[[ Listed records open ]]

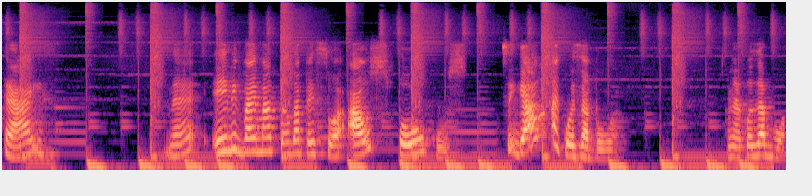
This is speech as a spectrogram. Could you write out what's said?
traz? Né? Ele vai matando a pessoa aos poucos. Cigarro não é coisa boa. Não é coisa boa.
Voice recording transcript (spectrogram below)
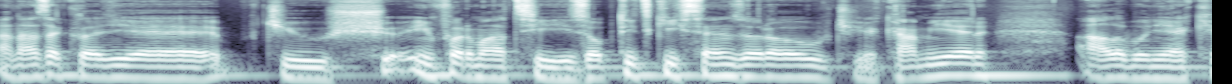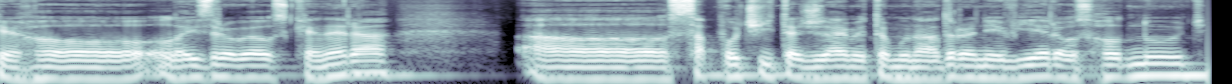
a na základe či už informácií z optických senzorov, čiže kamier, alebo nejakého laserového skenera, sa počítať, že dajme tomu na drone vie rozhodnúť,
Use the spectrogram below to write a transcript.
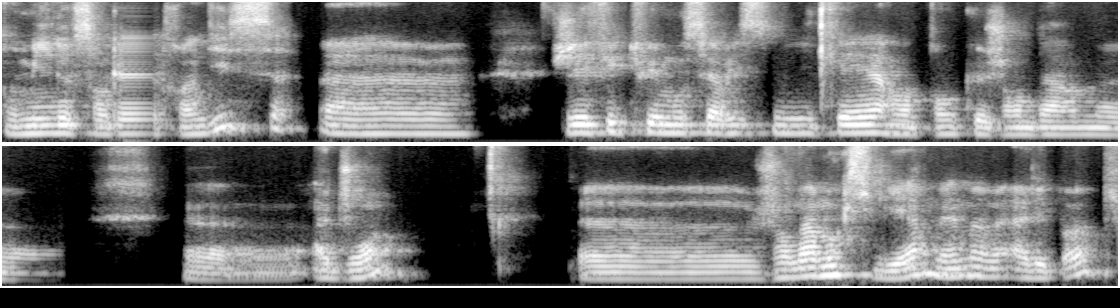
en 1990. Euh, j'ai effectué mon service militaire en tant que gendarme adjoint, gendarme auxiliaire même à l'époque.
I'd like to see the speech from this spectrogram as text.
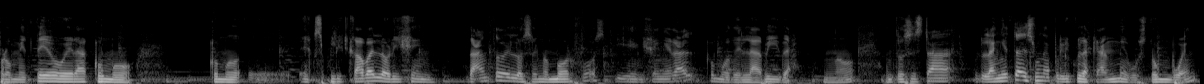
Prometeo era como, como eh, explicaba el origen tanto de los xenomorfos y en general como de la vida, ¿no? Entonces está, la neta es una película que a mí me gustó un buen,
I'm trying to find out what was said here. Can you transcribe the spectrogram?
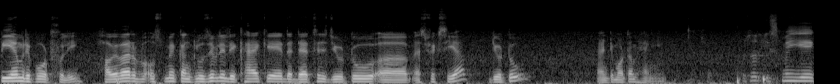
P M report fully however उसमें कंक्लूसिवली लिखा है कि the death is due to asphyxia due to antemortem hanging sir, इसमें ये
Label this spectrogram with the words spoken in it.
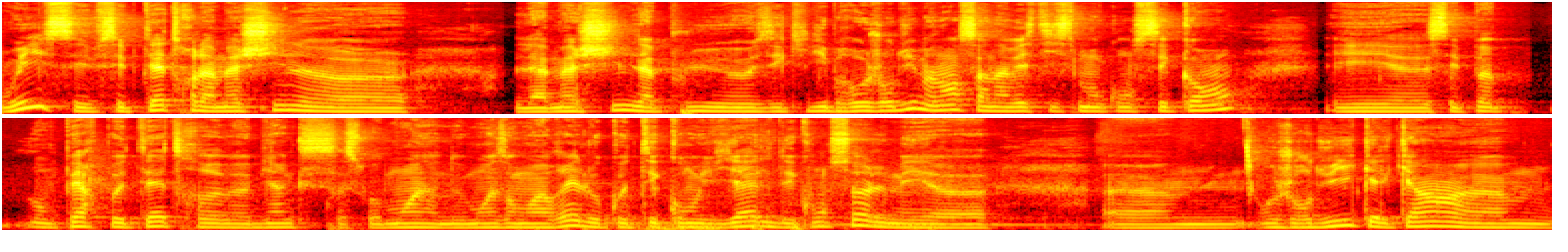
Oui, c'est c'est peut-être la machine, la machine la plus euh, équilibrée aujourd'hui. Maintenant, c'est un investissement conséquent et euh, c'est pas, on perd peut-être, euh, bien que ça soit de moins en moins vrai, le côté convivial des consoles. Mais aujourd'hui, quelqu'un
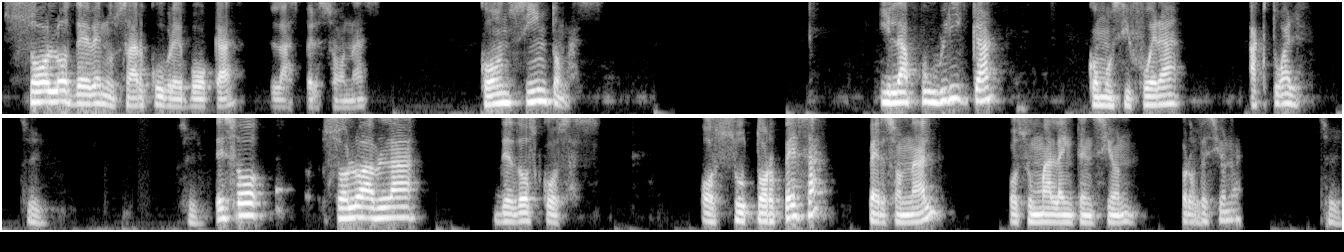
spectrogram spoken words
solo deben usar cubrebocas las personas con síntomas. Y la publica como si fuera actual. Sí. sí. Eso solo habla de dos cosas. O su torpeza personal o su mala intención profesional. Sí.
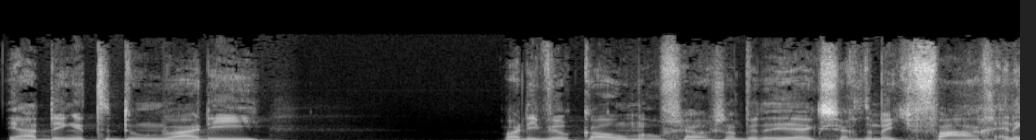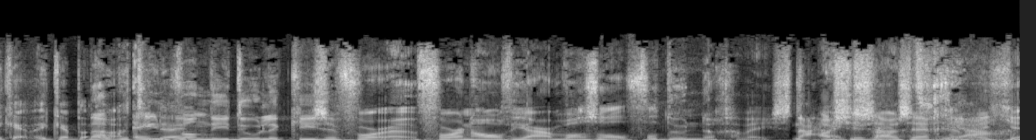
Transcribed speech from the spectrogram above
ja, dingen te doen waar die, waar die wil komen of zo. Snap je? Ik zeg het een beetje vaag. En ik heb, ik heb Nou, ook een idee... van die doelen kiezen voor, eh, voor een half jaar was al voldoende geweest. Nou, als je zou zeggen, ja. weet je,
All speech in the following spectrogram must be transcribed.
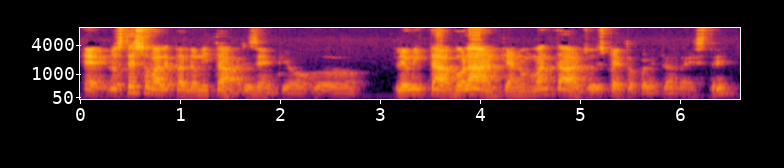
eh, lo stesso vale per le unità, ad esempio eh, le unità volanti hanno un vantaggio rispetto a quelle terrestri,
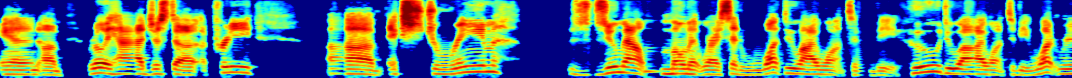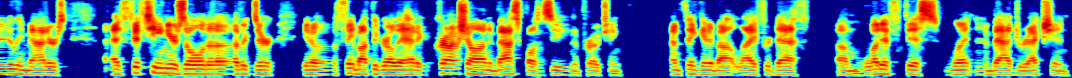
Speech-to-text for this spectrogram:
and um, really had just a, a pretty uh, extreme zoom out moment where I said, What do I want to be? Who do I want to be? What really matters? At 15 years old, others are, you know, think about the girl they had a crush on and basketball season approaching. I'm thinking about life or death. Um, what if this went in a bad direction?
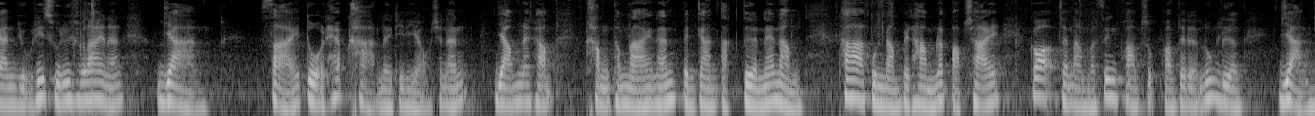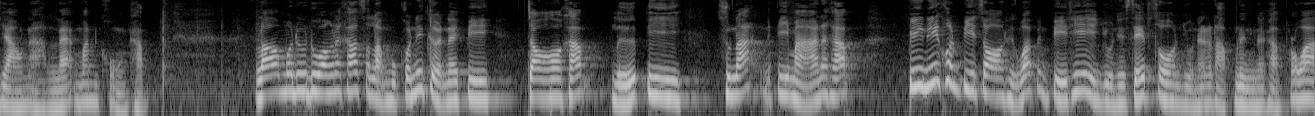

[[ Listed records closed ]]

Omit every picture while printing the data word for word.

This is speech as a spectrogram. Could you write out what's said?
traz? Né? Ele vai matando a pessoa aos poucos. Cigarro não é coisa boa. Não é coisa boa.
Voice recording transcript (spectrogram below)
a na základe či už informácií z optických senzorov, čiže kamier, alebo nejakého laserového skenera, sa počítať, že dajme tomu na drone vie rozhodnúť,
Use the spectrogram below to write a transcript.
en 1990. Euh, j'ai effectué mon service militaire en tant que gendarme adjoint, gendarme auxiliaire même à l'époque.
I'd like to see the speech from this spectrogram as text.
Prometeo era como, como eh, explicaba el origen tanto de los xenomorfos y en general como de la vida, ¿no? Entonces está, la neta es una película que a mí me gustó un buen,
I'm trying to find out what was said here. Can you transcribe the spectrogram?
P M report fully however उसमें कंक्लूसिवली लिखा है कि the death is due to asphyxia due to antemortem hanging sir, इसमें ये
Label this spectrogram with the words spoken in it.
Oui, c'est c'est peut-être la machine, la machine la plus euh, équilibrée aujourd'hui. Maintenant, c'est un investissement conséquent et euh, c'est pas, on perd peut-être, euh, bien que ça soit de moins en moins vrai, le côté convivial des consoles. Mais aujourd'hui, quelqu'un
spectrogram spoken words
solo deben usar cubrebocas las personas con síntomas. Y la publica como si fuera actual. Sí. sí. Eso solo habla de dos cosas. O su torpeza personal o su mala intención profesional. Sí.
Transcribed speech from the spectrogram above
ja, dingen te doen waar die, waar die wil komen of zo. Snap je? Ik zeg het een beetje vaag. En ik heb, ik heb Nou, ook een idee... van die doelen kiezen voor, eh, voor een half jaar was al voldoende geweest. Nou, als je zou zeggen, ja. weet je,
All speech in the following spectrogram must be transcribed.
eh, lo stesso vale per le unità, ad esempio eh, le unità volanti hanno un vantaggio rispetto a quelle terrestri,
Speech-to-text for this spectrogram:
and um, really had just a, a pretty uh, extreme zoom out moment where I said, What do I want to be? Who do I want to be? What really matters? At 15 years old, others are, you know, think about the girl they had a crush on and basketball season approaching. I'm thinking about life or death. Um, what if this went in a bad direction?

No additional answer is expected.